Much of Ricordi’s effort involves moving certain research projects out of the United States to escape financial or regulatory constraints, and this is one of the reasons he created the DRI Federation. “To me, it is essential that we be able to work worldwide,” said Ricordi. “For example, we just completed enrollment in an islet transplantation trial for people with the most severe cases of diabetes. The cost for 120 patients is $250,000 per patient in the United States. By contrast, the very same islet transplantation costs $35,000 per patient in Italy. It will be free in China because it will be subsidized. That’s zero in China versus $30 million in the United States.” Ricordi has no concern with international politics or job creation; his total focus is on finding a cure, and “efficient” means cost as well as speed.

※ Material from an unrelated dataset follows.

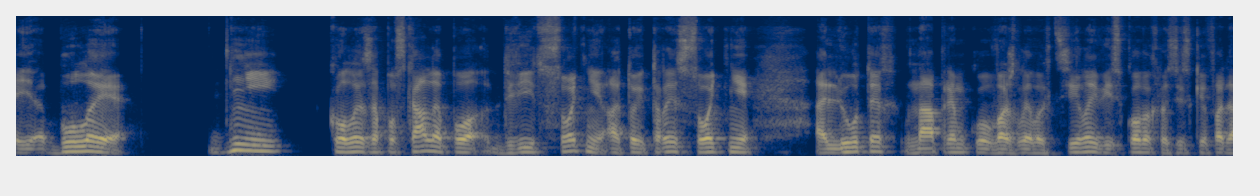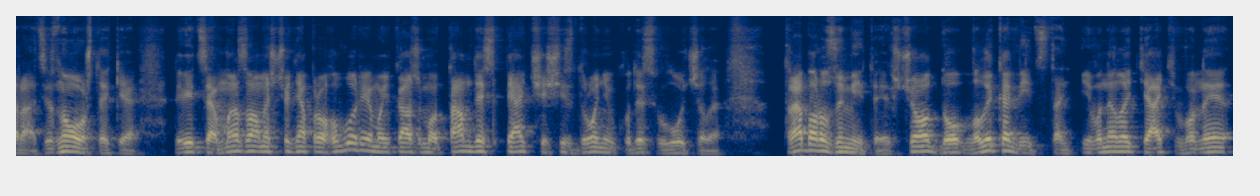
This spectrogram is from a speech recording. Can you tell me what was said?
е, були дні, коли запускали по дві сотні, а то й три сотні лютих в напрямку важливих цілей військових Російської Федерації. Знову ж таки, дивіться, ми з вами щодня проговорюємо і кажемо, там десь 5 чи 6 дронів кудись влучили. Треба розуміти, якщо до велика відстань і вони летять, вони.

When you are on a fast-track model, Ricordi believes you have to think outside the box. “If you build your strategy and your operational framework around the mission of curing diabetes in the fastest, most efficient way possible, and you put the cure and patient at the center of your efforts, then everything has to answer the question, ‘Does this decision, this strategy, this model, this alliance help us get to the cure faster, more efficiently, to benefit the patient?’”
Although the DRI’s scientists haven’t found a cure yet, they are optimistic that they are gradually closing in on one. The mechanisms involved in diabetes are fairly well known, and a cure is based on meeting two fundamental challenges:
First comes resetting the immune system. In Type 1 diabetes, there is an autoimmune attack that causes the initial onset of the disease. This occurs when the body’s immune system mistakenly destroys the insulin-producing beta cells located in the pancreas. Halting the autoimmune attack on these cells and restoring natural insulin production continues to be an area of intense focus at the DRI, and several strategies are underway to address this issue.
Second involves generating an unlimited supply of islets. To address the short supply of insulin-producing tissue available for transplant, DRI researchers are seeking ways to create an unlimited supply of insulin-producing cells and/or to regenerate the islets that have been destroyed by the immune system. The current focus is on stem cell research, a field filled with promising developments.
“We are dealing with an extremely complex problem that has many different components,” said Ricordi. “In 1985, I thought we were three to five years from a cure, but it wasn’t to be. We have to be very careful about raising hopes prematurely. At the same time, I have never seen a speedier rate of research progress as I have in the past three to five years — nanotechnology, immunology, new molecules, biological approaches, understanding of cell biology, tissue reprogramming, stem cells, transplantation, replacement, regeneration, reprogramming, tolerance induction and many other areas.”
“We need to maintain a sense of urgency in research,” said Ricordi. “We are on the verge of the next quantum leap. I don’t want anyone to lose the momentum, the focus and the intensity of our effort by thinking this is so far away. First, because I don’t believe it is beyond the 10-year mark. But also because it’s impossible to say when we will discover the cure. The next trial that we’re planning could be the one that changes everything. In a way, the cure is always a possibility that lies just around the next corner.”
Thanks for reading this Insulin Nation article. Want more Type 1 news? Subscribe here.
Have Type 2 diabetes or know someone who does? Try Type 2 Nation, our sister publication.